Marijuana prices may soar in the first hours of legalization in Colorado as pent-up demand meets gearing-up supply. Those high prices include new state taxes at both wholesale and retail levels. Are those inflexible taxes so high that they will undermine a sustainable market -- and threaten legalization itself? Well, it's complicated.
To paraphrase an old story, two men, disagreeing about marijuana taxes, agreed to go to the rabbi for help in figuring out the situation. The first man arrived and said to the rabbi, "Please read my paper, 'Marijuana taxes will be too high.'" The rabbi read the paper and said, "My friend, you are right."
Later in the day, the other man arrived, saying to the rabbi, "Please read my paper, 'Marijuana taxes will be too low.'" The rabbi read the second paper and said, "You are right."
Later, the rabbi's wife, who had overheard all this, said to him, "Rabbi, you told both men that they were right. This cannot be." To which the rabbi replied, "You are right, too. And they will both be wrong -- as the market develops and as events play out."
"At first," the rabbi continued, "marijuana taxes will overly burden the legal industry as it competes with bootleggers. In the early days, legitimate start-ups will struggle with unfamiliar problems, pay one-time expenses to get licenses and acquire capital, and make expensive mistakes that they won't make again. As legalization begins, even pre-tax prices will be high, and adding inflexible taxes will just make things worse. Tax-evading bootleggers will undercut legal prices.
"Later, in a mature marijuana market, today's tax rates will be too low. In time, innovation, the profit motive, and economies of scale will kick in. Pre-tax prices will then collapse. Absent a big tax rate increase, the resulting super-low total price will provoke worried parents and even the federal government, concerned about interstate leakage as well as youth use."
Figuring out how to handle and tax a newly legal intoxicant is not easy. (Avoiding tax conundrums, Uruguay is instead legalizing with a nimble state monopoly.) Around 1600, when tobacco first came to England, King James I didn't know what to do. His tax rate per pound zigzagged from 2 pence up to 78 pence -- and then back down to 12 pence. A newly legal marijuana market will probably be just as puzzling.
King James could impose taxation without representation. Legislatures do not act so nimbly, even at best. Colorado's Legislature can't increase taxes without voter approval, thanks to the state's Taxpayer Bill of Rights. And Californians may follow Colorado's lead in tying the hands of Legislators. In California, "The Control, Regulate, and Tax Marijuana Act" initiative would limit, until 2022, the tax burden on marijuana. And that burden would be lower than the total (state and federal) taxes cigarettes bear. Under California law, only another voter referendum could undo the freeze to provide needed flexibility.

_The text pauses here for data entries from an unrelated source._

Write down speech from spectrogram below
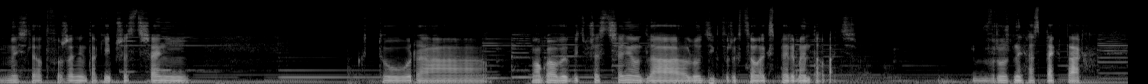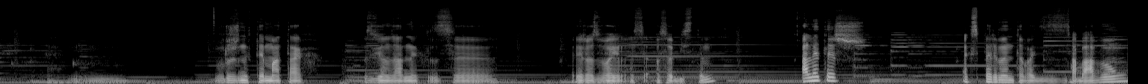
myślę o tworzeniu takiej przestrzeni która mogłaby być przestrzenią dla ludzi, którzy chcą eksperymentować w różnych aspektach, w różnych tematach związanych z rozwojem osobistym, ale też eksperymentować z zabawą,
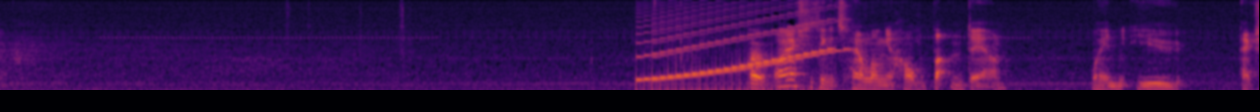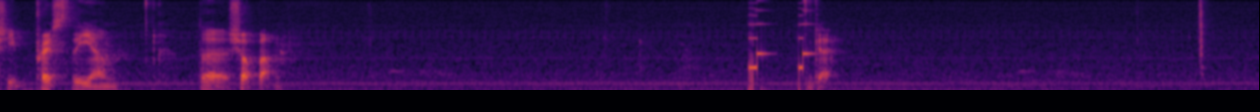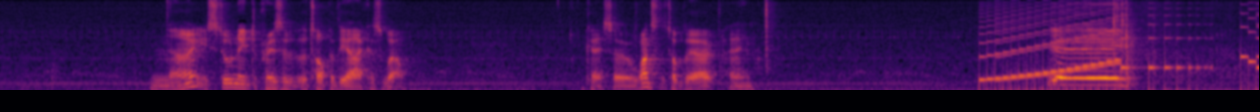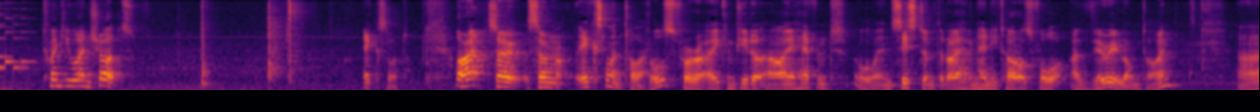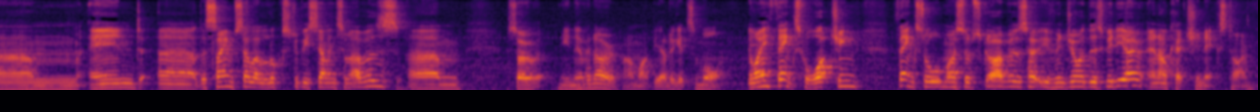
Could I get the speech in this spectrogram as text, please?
Oh, I actually think it's how long you hold the button down when you actually press the um, the shot button. Okay. No, you still need to press it at the top of the arc as well. Okay, so once at the top of the aeroplane. yay! 21 shots. Excellent. Alright, so some excellent titles for a computer I haven't, or a system that I haven't had any titles for a very long time. Um, and uh, the same seller looks to be selling some others. Um, so you never know, I might be able to get some more. Anyway, thanks for watching. Thanks to all my subscribers. Hope you've enjoyed this video and I'll catch you next time.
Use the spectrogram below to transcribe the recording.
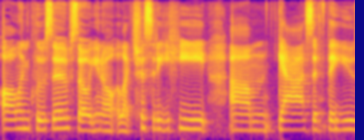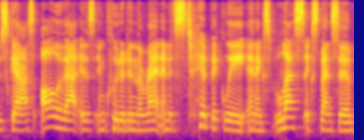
all inclusive. So you know electricity heat um, gas if they use gas all of that is included in the rent and it's typically inex less expensive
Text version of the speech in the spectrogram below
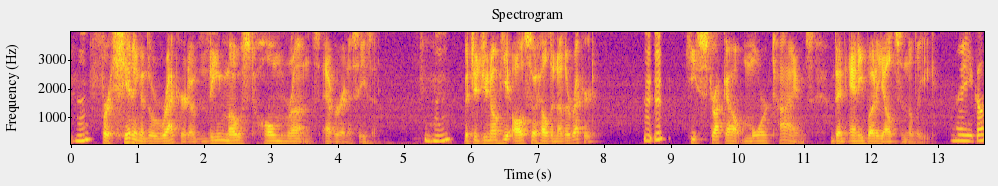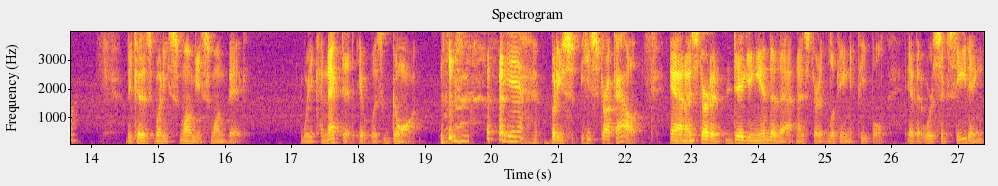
mm-hmm. for hitting the record of the most home runs ever in a season Mm-hmm. But did you know he also held another record? Mm-mm. He struck out more times than anybody else in the league. There you go. Because when he swung, he swung big. When he connected, it was gone. yeah. But he he struck out, and mm-hmm. I started digging into that, and I started looking at people that were succeeding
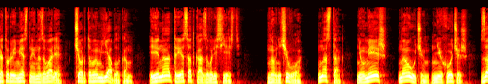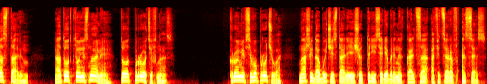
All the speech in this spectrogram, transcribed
которую местные называли «чертовым яблоком», и наотрез отказывались есть. Но ничего, у нас так. Не умеешь – научим, не хочешь – заставим. а тот, кто не с нами, тот против нас. Кроме всего прочего, нашей добычей стали еще три серебряных кольца офицеров СС.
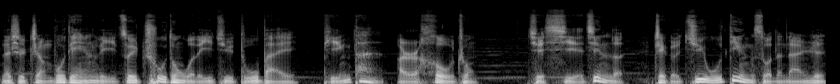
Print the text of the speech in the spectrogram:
那是整部电影里最触动我的一句独白，平淡而厚重，却写尽了这个居无定所的男人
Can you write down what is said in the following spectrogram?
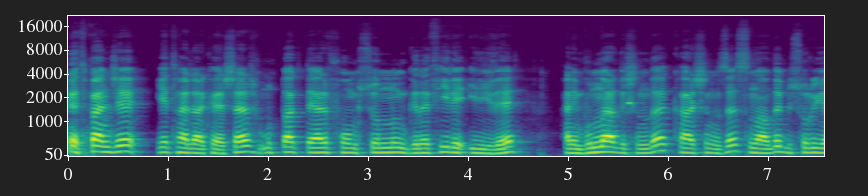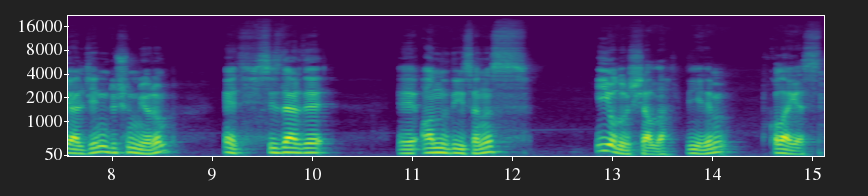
Evet bence yeterli arkadaşlar. Mutlak değer fonksiyonunun grafiği ile ilgili hani bunlar dışında karşınıza sınavda bir soru geleceğini düşünmüyorum. Evet sizler de e, anladıysanız iyi olur inşallah diyelim. Kolay gelsin.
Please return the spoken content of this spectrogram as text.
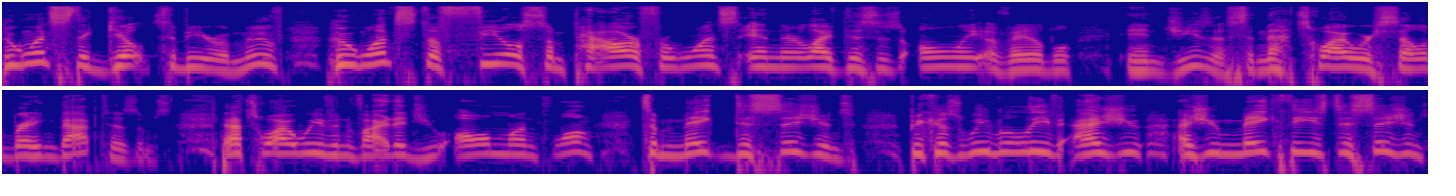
who wants the guilt to be removed, who wants to feel some power for once in their life, this is only available in Jesus. And that's why we're celebrating baptisms. That's why we've invited you all month long to make decisions because we believe as you as you make these decisions,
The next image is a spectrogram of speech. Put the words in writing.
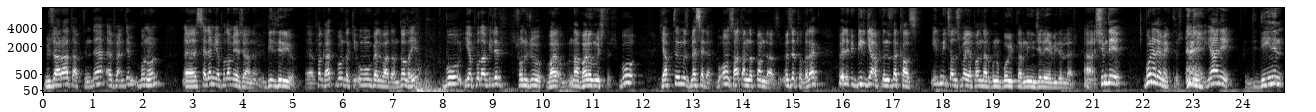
müzaraat aktinde efendim bunun e, selem yapılamayacağını bildiriyor. E, fakat buradaki umum belvadan dolayı bu yapılabilir sonucuna varılmıştır. Bu yaptığımız mesele. Bu 10 saat anlatmam lazım. Özet olarak böyle bir bilgi aklınızda kalsın. İlmi çalışma yapanlar bunun boyutlarını inceleyebilirler. Ha, şimdi bu ne demektir? yani dinin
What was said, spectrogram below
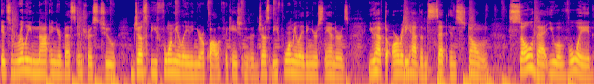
it's really not in your best interest to just be formulating your qualifications and just be formulating your standards. You have to already have them set in stone so that you avoid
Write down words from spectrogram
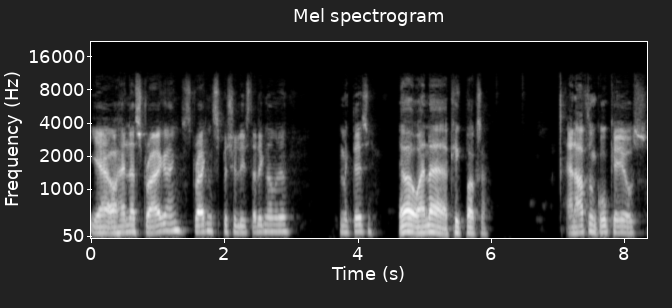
Ja, og han er striker, ikke? Striking specialist, er det ikke noget med det? McDessie. Jo, han er kickboxer. Han har haft nogle gode KO's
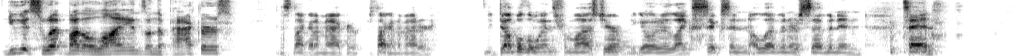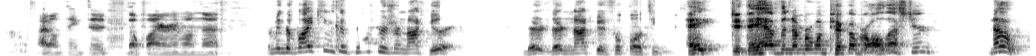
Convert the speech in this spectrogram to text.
You get swept by the Lions and the Packers. It's not going to matter. It's not going to matter. You double the wins from last year. You go to like six and eleven or seven and ten. I don't think that they'll fire him on that. I mean, the Vikings and Packers are not good. They're they're not good football teams. Hey, did they have the number one pick overall last year? No.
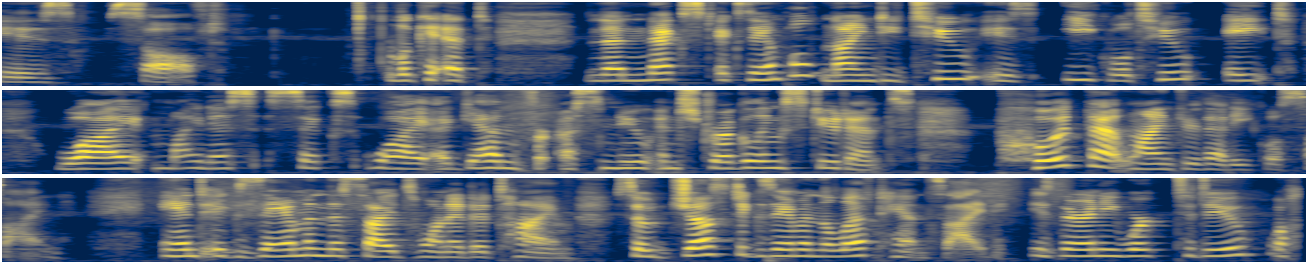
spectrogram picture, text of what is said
is solved. Look at the next example. 92 is equal to 8y minus 6y. Again, for us new and struggling students, put that line through that equal sign and examine the sides one at a time. So just examine the left-hand side. Is there any work to do? Well,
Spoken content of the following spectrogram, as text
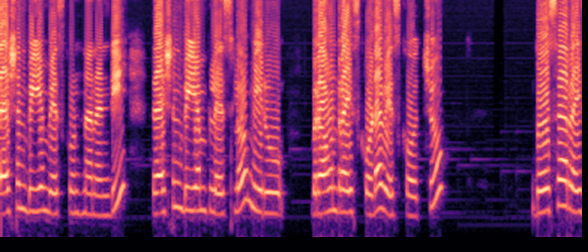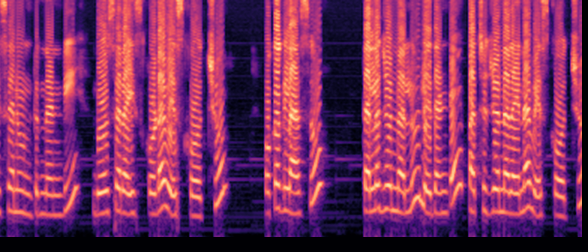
రేషన్ బియ్యం వేసుకుంటున్నానండి. రేషన్ బియ్యం ప్లేస్లో మీరు బ్రౌన్ రైస్ కూడా వేసుకోవచ్చు. దోశ రైస్ అని ఉంటుందండి. దోశ రైస్ కూడా వేసుకోవచ్చు. ఒక గ్లాసు తెల్ల జొన్నలు లేదంటే పచ్చ జొన్నలైనా వేసుకోవచ్చు.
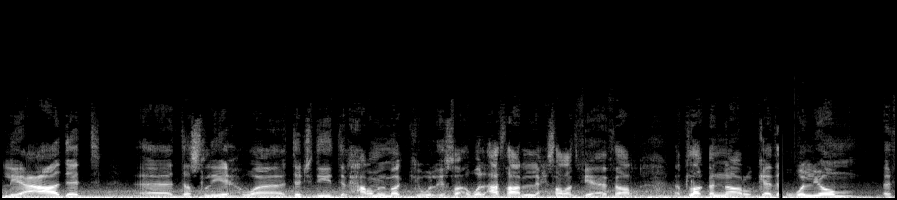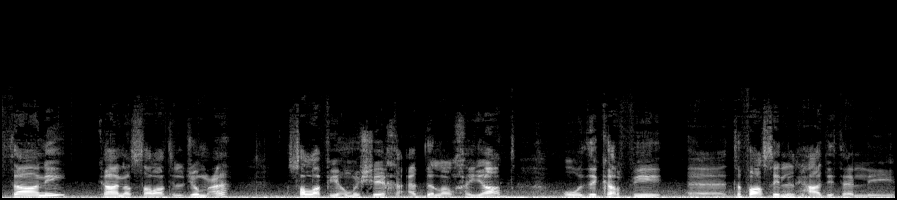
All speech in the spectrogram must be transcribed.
لإعادة آه، تصليح وتجديد الحرم المكي والآثار اللي حصلت فيها أثر إطلاق النار وكذا. واليوم الثاني كانت صلاة الجمعة. صلى فيهم الشيخ عبد الله الخياط وذكر في تفاصيل الحادثة اللي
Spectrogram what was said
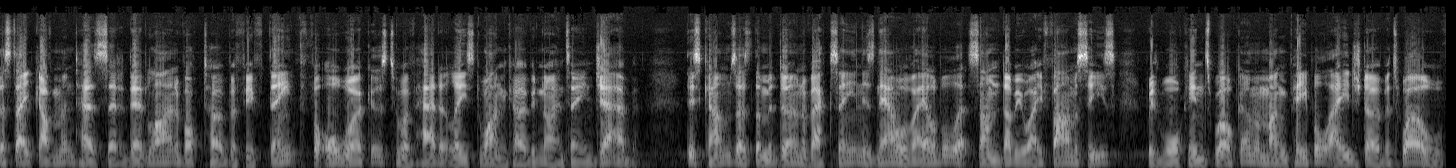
The state government has set a deadline of October 15th for all workers to have had at least one COVID 19 jab. This comes as the Moderna vaccine is now available at some WA pharmacies, with walk ins welcome among people aged over 12.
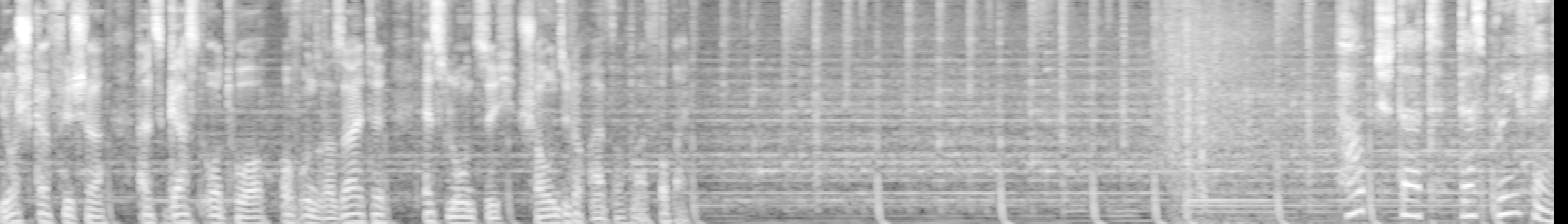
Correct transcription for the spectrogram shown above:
Joschka Fischer als Gastautor auf unserer Seite. Es lohnt sich, schauen Sie doch einfach mal vorbei. Hauptstadt das Briefing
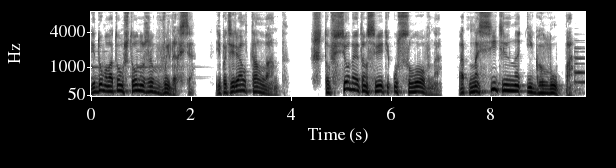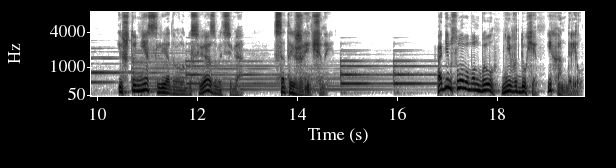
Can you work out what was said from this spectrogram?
и думал о том, что он уже выдохся и потерял талант, что все на этом свете условно, относительно и глупо, и что не следовало бы связывать себя с этой женщиной. Одним словом, он был не в духе и хандрил.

Maybe the proposed California ballot initiative, which could be well-funded, will allow victory at the polls. But in Oregon in 2012, despite the tide that legalized marijuana in Colorado and Washington, an overly pro-marijuana-industry initiative failed at the ballot box. If California voters think a tax freeze through 2022 overreaches, that freeze may prove counterproductive for legalization advocates. Or maybe the threat of that inflexibility will force the hand of the slow-moving California Assembly and produce a sustainable legislative solution to the marijuana problem at last.